I’m finishing up with a student and switching out with one of our amazing paraprofessionals when the secretary comes to the classroom and says, “Mike needs you now.” The tone was mildly urgent which is weird because usually it means something is up in the classroom I am fixing to leave.
Must be about testing, I think, more focused on the door being held wide open. We never have that door wide open.
At his office, he says, “Come on in, we have some questions about PBIS,” and it is obvious he has this set up for videoconferencing. Now I’m thinking, shoot, what do I know about this? (Well, lots. I love PBIS.)
It wasn’t about PBIS. Click the tweet to find out.
My goal was to blog once a week about Genius Hour as we did it in class. I got one week. And I think there is a draft in here somewhere for week two. But then this poor blog falls fallow, like so many other years. Well, my new co-teacher is planning on blogging once a week and I am going to use her to keep me accountable.
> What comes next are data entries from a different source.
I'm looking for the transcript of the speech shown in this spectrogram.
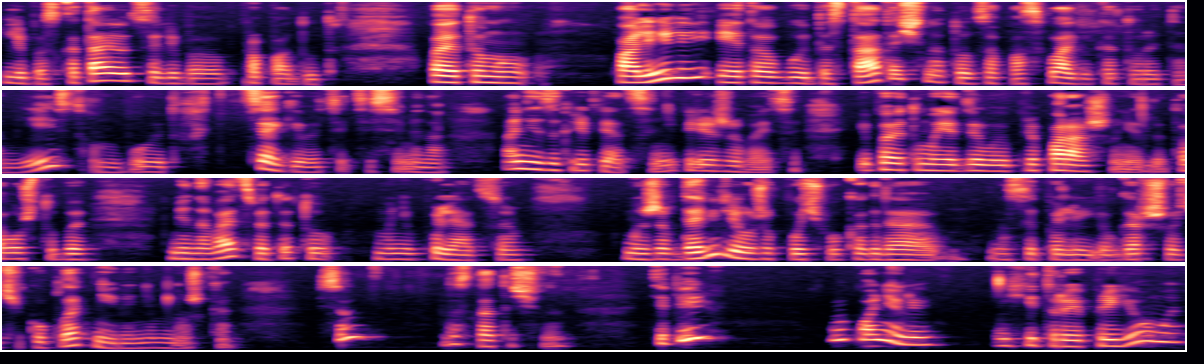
либо скатаются, либо пропадут. Поэтому полили, и этого будет достаточно. Тот запас влаги, который там есть, он будет втягивать эти семена. Они закрепятся, не переживайте. И поэтому я делаю припорашивание для того, чтобы миновать вот эту манипуляцию. Мы же вдавили уже почву, когда насыпали ее в горшочек, уплотнили немножко. Все, достаточно. Теперь вы поняли, нехитрые приемы.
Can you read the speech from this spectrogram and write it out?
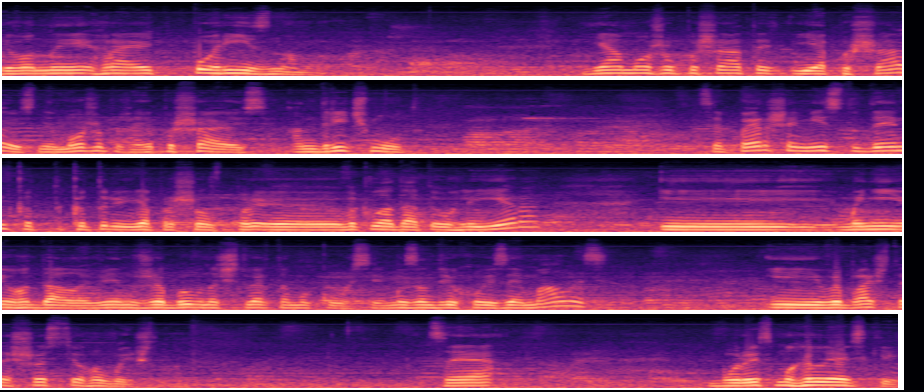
і вони грають по-різному. Я можу пишати, я пишаюсь, не можу пишати, я пишаюсь. Андрій Чмут. Це перший мій студент, який я прийшов е, викладати у Глієра, і мені його дали. Він вже був на четвертому курсі. Ми з Андрюхою займались, і ви бачите, що з цього вийшло. Це Борис Могилевський.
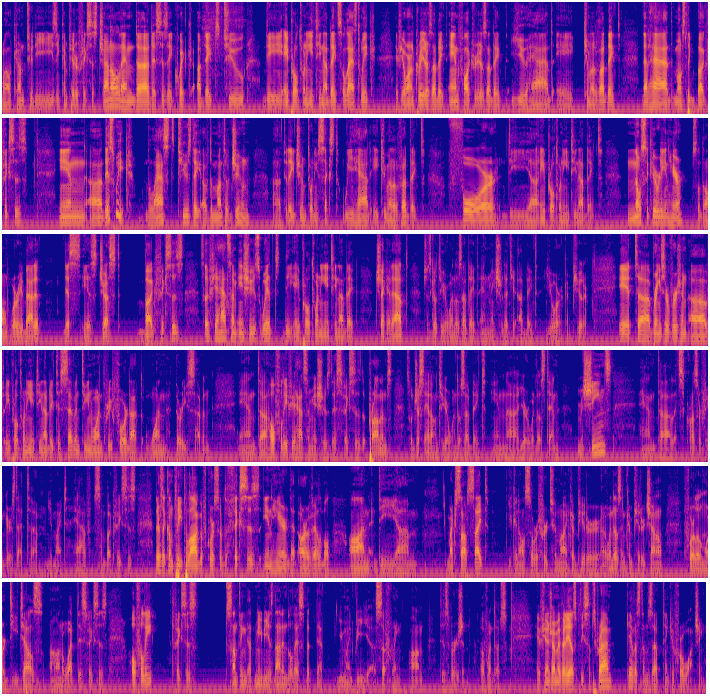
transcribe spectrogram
Welcome to the Easy Computer Fixes channel, and uh, this is a quick update to the April 2018 update. So last week, if you were on Creators Update and Fall Creators Update, you had a cumulative update that had mostly bug fixes. In uh, this week, the last Tuesday of the month of June, uh, today June 26th, we had a cumulative update for the uh, April 2018 update. No security in here, so don't worry about it. This is just bug fixes. So if you had some issues with the April 2018 update, check it out. Just go to your Windows Update and make sure that you update your computer. It uh, brings your version of April 2018 update to 17.134.137. And uh, hopefully if you had some issues, this fixes the problems. So just add on to your Windows Update in uh, your Windows 10 machines and uh, let's cross our fingers that uh, you might have some bug fixes. There's a complete log, of course, of the fixes in here that are available on the um, Microsoft site. You can also refer to my computer, uh, Windows and Computer channel for a little more details on what this fixes. Hopefully, it fixes something that maybe is not in the list, but that you might be uh, suffering on this version of Windows. If you enjoy my videos, please subscribe, give us thumbs up. Thank you for watching.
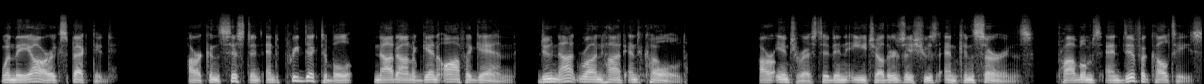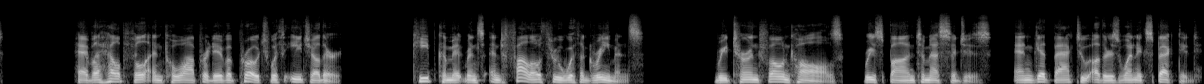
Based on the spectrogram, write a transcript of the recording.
when they are expected. Are consistent and predictable, not on again off again, do not run hot and cold. Are interested in each other's issues and concerns, problems and difficulties. Have a helpful and cooperative approach with each other. Keep commitments and follow through with agreements return phone calls, respond to messages, and get back to others when expected.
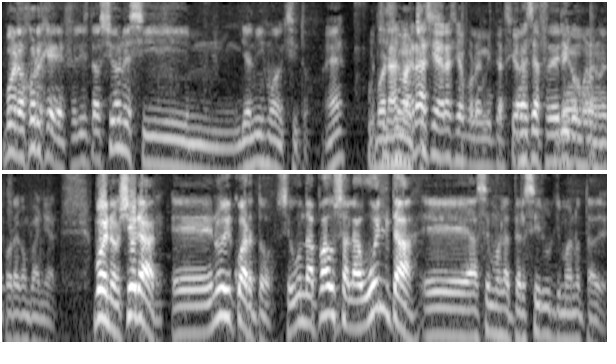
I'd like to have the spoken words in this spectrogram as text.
Bueno, Jorge, felicitaciones y, y el mismo éxito. ¿eh? Muchísimas noches. gracias, gracias por la invitación. Gracias Federico buenas por, acompañar. Bueno, Gerard, eh, 9 y cuarto, segunda pausa, la vuelta, eh, hacemos la tercera y última nota de.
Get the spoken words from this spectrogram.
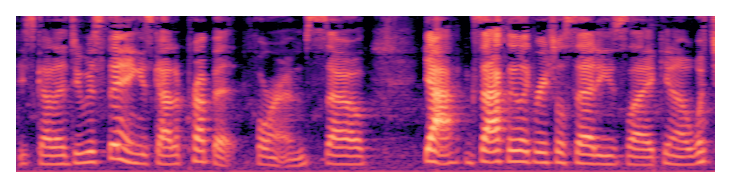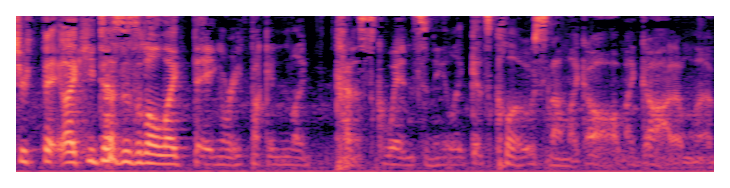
he's gotta do his thing. He's gotta prep it for him. So yeah, exactly like Rachel said. He's like, you know, what's your thing? Like he does his little like thing where he fucking like kind of squints and he like gets close, and I'm like, oh my god, I'm gonna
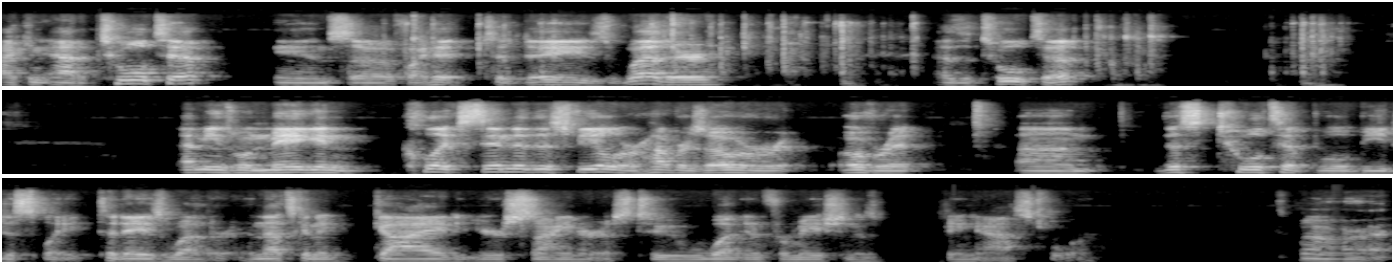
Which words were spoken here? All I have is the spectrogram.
I can add a tooltip. And so if I hit today's weather as a tooltip, that means when Megan clicks into this field or hovers over, over it, um, this tooltip will be displayed, today's weather, and that's gonna guide your signer as to what information is being asked for. All right.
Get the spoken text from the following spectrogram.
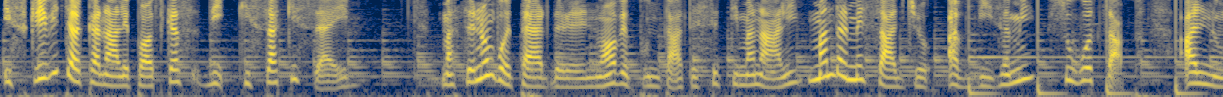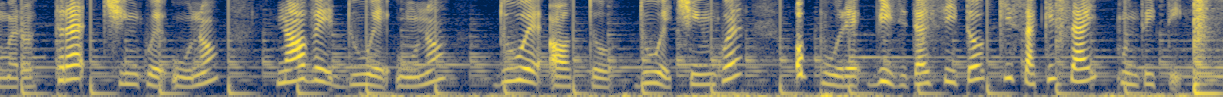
Iscriviti al canale podcast di Chissà chi sei. Ma se non vuoi perdere le nuove puntate settimanali, manda il messaggio Avvisami su WhatsApp al numero 351 921 2825 oppure visita il sito chissà chi sei.it.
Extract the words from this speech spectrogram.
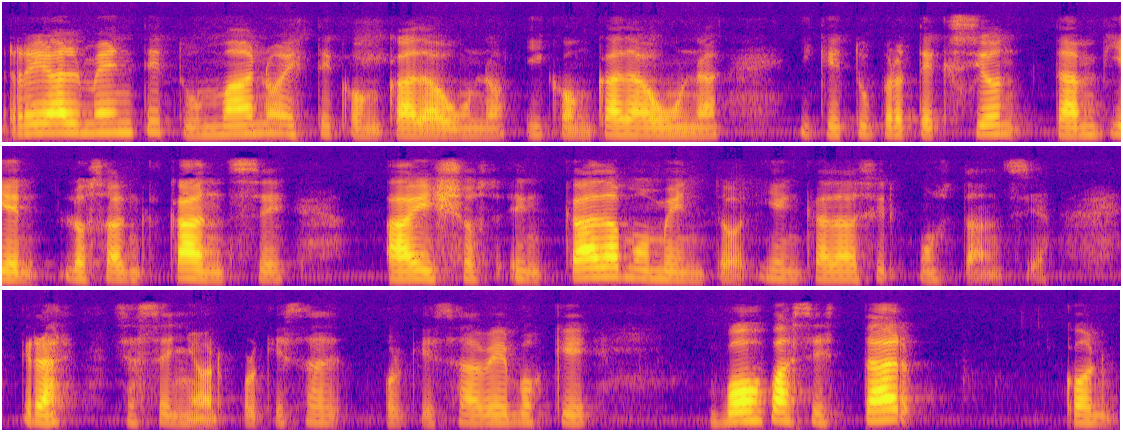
realmente tu mano esté con cada uno y con cada una y que tu protección también los alcance a ellos en cada momento y en cada circunstancia. Gracias Señor, porque, sabemos que vos vas a estar con,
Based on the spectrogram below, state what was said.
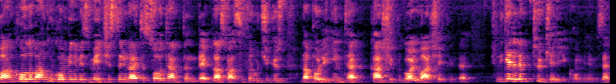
Bankoğlu banko kombinimiz Manchester United Southampton deplasman 0.5 üst Napoli Inter karşılıklı gol var şeklinde. Şimdi gelelim Türkiye Ligi kombinimize.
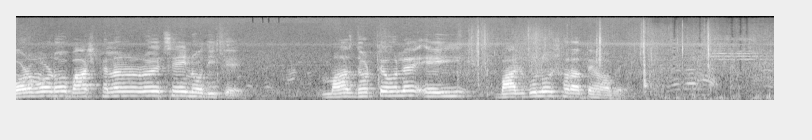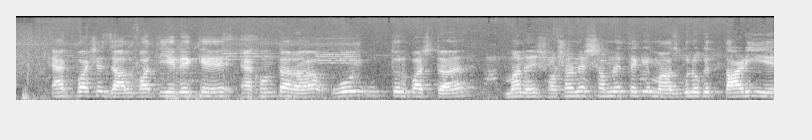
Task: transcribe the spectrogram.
বড় বড় বাঁশ ফেলানো রয়েছে এই নদীতে। মাছ ধরতে হলে এই বাঁশগুলো সরাতে হবে। এক পাশে জাল পাতিয়ে রেখে এখন তারা ওই উত্তর পাশটায় মানে শ্মশানের সামনে থেকে মাছগুলোকে তাড়িয়ে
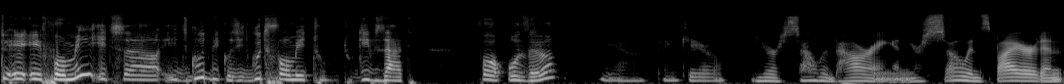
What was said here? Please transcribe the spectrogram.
To, uh, for me, it's uh, it's good because it's good for me to to give that for other. Yeah, thank you. You're so empowering and you're so inspired, and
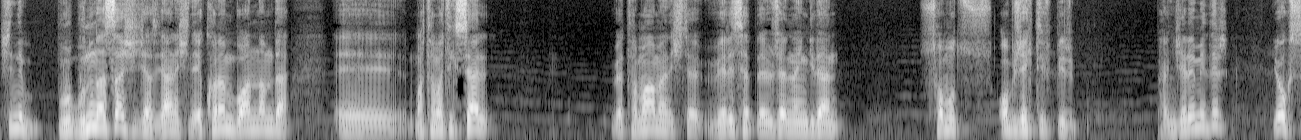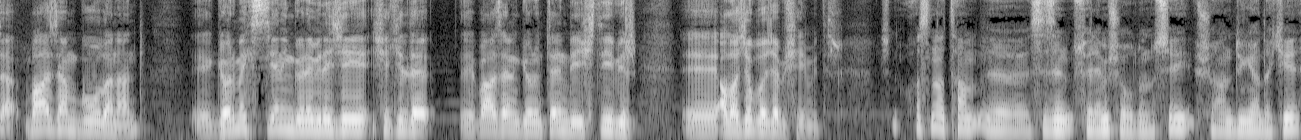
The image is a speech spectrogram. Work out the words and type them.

Necessity: I am starting my third week out of the classroom, unplanned. A month ago, we rather suddenly discovered my husband has cancer. Stage IV Renal Cell Carcinoma (Clear Cell), if you care for the specifics. We have a big, big monster to slay so we’ve left Alaska and got him set up in Seattle for care there. Family first. I’m very thankful to my co-workers, school, and district for their agreement in that belief.
Invention: Now, I know many teachers do this all the time: deliver content online to students. And I am generally moving my few electives to blended-style courses that can be (mostly) accessed asynchronously. This week, though, I’m designing a series of lessons that my co-teacher will help deliver in person to our MS ELA class so that when I’m back in person, we keep carrying on. It’s a read-aloud. I love reading aloud to students. So why let a few thousand miles interfere with that?
Here’s a video I recorded for my class where one-take dorkiness abounds.